A statue of the 19-century Supreme Court justice who authored a landmark decision that denied citizenship to African-Americans and upheld slavery was removed from the Maryland State House in Annapolis overnight Friday. The decision to remove the statue of Supreme Court Justice Roger B. Taney by Maryland officials is merely the latest example of how a violent white nationalist rally in Charlottesville, Virginia, last week spurred the removal of monuments celebrating controversial Confederate-era figures across the country.
Maryland's State House Trust Board reportedly voted by email Wednesday to have the statue of Taney, the Supreme Court justice who authored the court's Dred Scott decision, removed. Maryland Gov. Larry Hogan, who just two years ago argued that removing controversial Confederate-era monuments was going "too far," supported the board's decision.

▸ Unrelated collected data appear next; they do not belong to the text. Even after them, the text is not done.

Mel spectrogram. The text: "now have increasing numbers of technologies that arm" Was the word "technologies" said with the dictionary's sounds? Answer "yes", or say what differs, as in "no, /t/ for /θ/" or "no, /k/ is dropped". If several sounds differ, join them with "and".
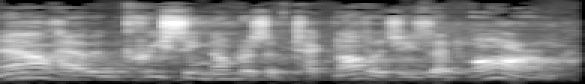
yes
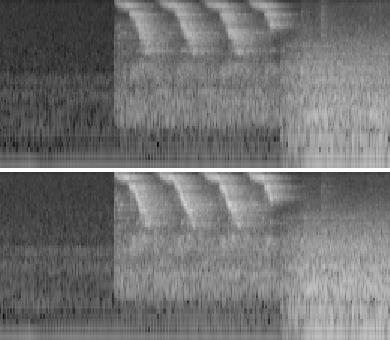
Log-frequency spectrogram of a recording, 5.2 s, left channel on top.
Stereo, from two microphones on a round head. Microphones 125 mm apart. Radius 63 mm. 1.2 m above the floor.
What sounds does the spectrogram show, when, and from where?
1.5 s an alarm: 85° right, 2.5 m
3.7 s a sliding door: 85° left, 1.8 m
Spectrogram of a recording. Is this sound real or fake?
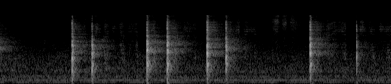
real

"While we cannot hide from our history — nor should we — the time has come to make clear the difference between properly acknowledging our past and glorifying the darkest chapters of our history," Gov. Hogan said in a statement released earlier this week. "With that in mind, I believe removing the Justice Roger B. Taney statue from the State House grounds is the right thing to do."

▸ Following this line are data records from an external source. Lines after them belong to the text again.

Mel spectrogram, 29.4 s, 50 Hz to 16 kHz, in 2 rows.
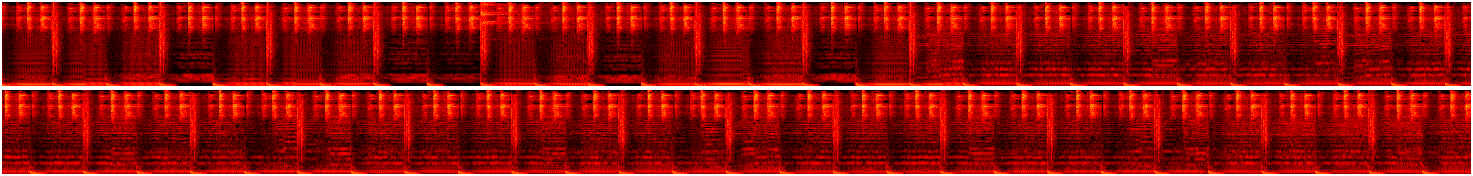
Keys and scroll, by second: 0.1 Escape, 0.5 ctrl+b, 5.3 Tab, 9.0 Tab, 12.4 Tab, 26.7 Tab.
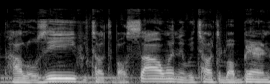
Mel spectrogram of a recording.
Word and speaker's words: Samhain: And I was one of those people one time ago where I used to say that, but it's actually pronounced Samhain. And I pronounced it that way last year, Samhain, because that's its actual way to say it.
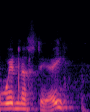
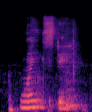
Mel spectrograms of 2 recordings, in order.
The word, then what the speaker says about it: Wednesday: is gonna pronounce it yeah how do you pronounce this word anyway it's not weirdness day wednesday very good sounds good right i'll see you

When Maryland recalled Sons of Confederate Veterans license plates from use in 2015, Hogan had said he was not interested in continuing to review and remove additional Confederate-era monuments and symbols, equating such actions to "political correctness run amok."
Recently, however, a spokesperson for Gov. Hogan told the Washington Post his feelings about removing the Taney statue — something civil rights activists had long called for — had been changed by what happened in Charlottesville. The spokesperson said Hogan had been "disgusted" by the violent and deadly events that unfolded in Charlottesville last weekend and "rightly concluded that these memorials have become a rallying point for white supremacists and bigots." Hogan's spokesperson went on to say the governor "believes that their presence on prominent public land was sending a confusing and ultimately inappropriate message."
Using a crane, workers removed the Taney statue from its base sometime around 2 a.m. Friday. According to the Associated Press, the statue of Taney had been sitting on the grounds of the Maryland State House for 145 years.
But the decision to remove the Taney statue quickly and quietly has spurred criticism from some. In a letter to the governor, Maryland Senate President Thomas V. Mike Miller Jr. rebuked Hogan for not holding a public hearing about the statue before the Trust Board voted and defended Taney's service in State and National offices while arguing his legacy is more complicated and nuanced than the Dred Scott decision.
The Maryland State House isn't the only place where monuments honoring Taney, a Maryland native, have been removed recently. Baltimore Mayor Catherine Pugh had a 130-year-old statue of Taney removed from Mount Vernon Place in Baltimore following a recommendation from a city commission.